The surviving populations of the freshwater pearl mussel (Margaritifera margaritifera), the broad-fingered crayfish (Astacus astacus) and maybe the crayfish Astacus torrentium are of great significance. The most significant biodiversity of insects is represented by certain species of mayfly (Ephemeroptera), caddis fly (Trichoptera) and stonefly (Plecoptera). Almost all of flowing water systems in the NP belong to the trout belt, including the Upper Vltava, although the fish species composition here is modified by those species which have moved upstream from the Lipno reservoir. Stream and river bankside stands are an important biotope for a rich variety of nesting bird species. The whole of the Šumava and surrounding (Pošumaví) region has one of the most important otter (Lutra lutra) populations in the Czech Republic. The Alpine shrew (Sorex alpinus) finds its ideal biotope on the rugged natural banks of smaller streams at higher elevations.

Natural mixed forests
Important communities of terrestrial molluscs and invertebrates are found in the mixed forests. The natural mixed forests also provide an important refuge for several highly-endangered vertebrate species, including white-backed woodpecker (Dendrocopos leucotos), Ural owl (Strix uralensis), red-breasted flycatcher (Ficedula parva), lynx (Lynx lynx), hazel hen (Bonasa bonasia) and Bechstein’s bat (Myotis bechsteinii).

Natural mountain spruce forests
These are a very important ecosystem for the biodiversity of Šumava.

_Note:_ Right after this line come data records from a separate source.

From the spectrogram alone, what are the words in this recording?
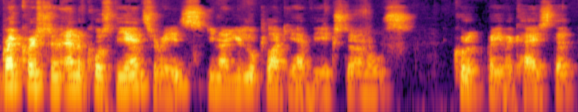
great question. And of course, the answer is you know, you look like you have the externals. Could it be the case that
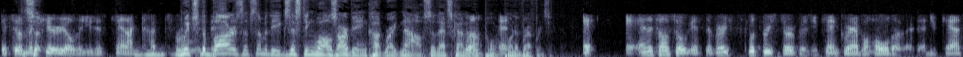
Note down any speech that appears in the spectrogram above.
It's a, So- material that you just cannot cut through. Which the It's- bars of some of the existing walls are being cut right now. So that's kind of a point, and- point of reference. and and it's also it's a very slippery surface. You can't grab a hold of it, and you can't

The fauna consists of a large number of boreomontane and boreoalpine vertebrate and invertebrate species, including the ground beetles Harpalus solitaris, Leistus piceus, Trechus alpicola, Carabus arcensis (Carabidae), the grasshopper Barbitistes constrictus, the large speckled bush-cricket (Isophya pyrenaea) (Ensifera) and the satyr butterfly (Erebia euryale) (Lepidoptera). Among the vertebrates we can find Tengmalm’s owl (Aegolius funereus), pygmy owl (Glaucidium passerinum), capercaillie (Tetrao urogallus), ring ouzel (Turdus torquatus) (Birds) and northern bat (Eptesicus nilssoni) (Mammals).

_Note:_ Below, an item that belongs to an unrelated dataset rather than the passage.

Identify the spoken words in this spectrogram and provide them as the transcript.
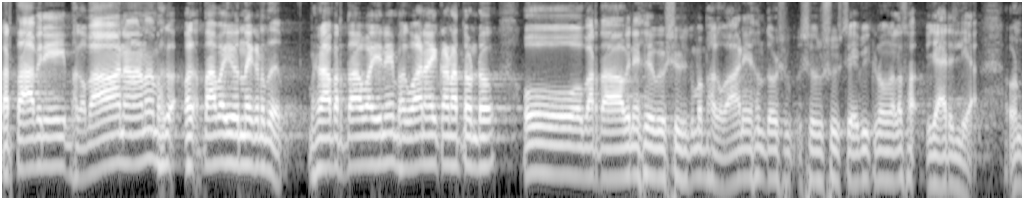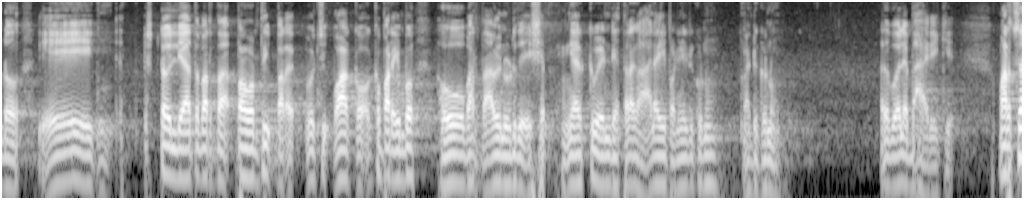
ഭർത്താവിനെ ഭഗവാനാണ് ഭഗ ഭർത്താവായി വന്നേക്കണത്. പക്ഷേ ആ ഭർത്താവിനെ ഭഗവാനായി കാണാത്തതുകൊണ്ടോ ഓ ഭർത്താവിനെ സേവിക്കുമ്പോൾ ഭഗവാനെ സന്തോഷി സേവിക്കണമെന്നുള്ള വിചാരമില്ല. അതുകൊണ്ടോ ഏ ഇഷ്ടമില്ലാത്ത ഭർത്താ പ്രവൃത്തി വാക്ക് ഒക്കെ പറയുമ്പോൾ ഓ ഭർത്താവിനോട് ദേഷ്യം. ഞങ്ങൾക്ക് വേണ്ടി എത്ര കാലമായി പണിയെടുക്കണം മടുക്കണം. അതുപോലെ ഭാര്യയ്ക്ക്. മറിച്ച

Anthropogenic forest-free areas
The existence of many typical and rare Šumava species and communities is bound to these secondary forest-free areas. The most significant localities are remnants of meadows and grazing areas, which were never damaged by intensive agricultural methods. A very specific phenomenon is the expanses of grassland which have not been agriculturally used for many years and are now spontaneously returning to a natural state, and are at various different stages of natural secondary succession. These meadows are especially significant as nesting sites for many bird species.

Artificial stillwaters
Small permanent and periodic stillwaters are fundamentally important as breeding sites for amphibians, such as smooth newt (Triturus vulgaris), Alpine newt (Triturus alpestris), common frog (Rana temporaria), common toad (Bufo bufo) and, at lower elevations around Lipno reservoir, common tree-frog (Hyla arborea), as well as some aquatic insect species. The Lipno reservoir has a special position as the home for a specific fish community and as a migration stopover for many migrating bird species, including some unusual vagrant species, which do not nest in the area.

Settlements, urban localities and former industrial sites
The remains of old mine workings and shafts are often important sites for many bat species, including those which are specially protected. On the Šumava NP territory, 17 bat species can be found, of which around 13 regularly hibernate in such underground spaces.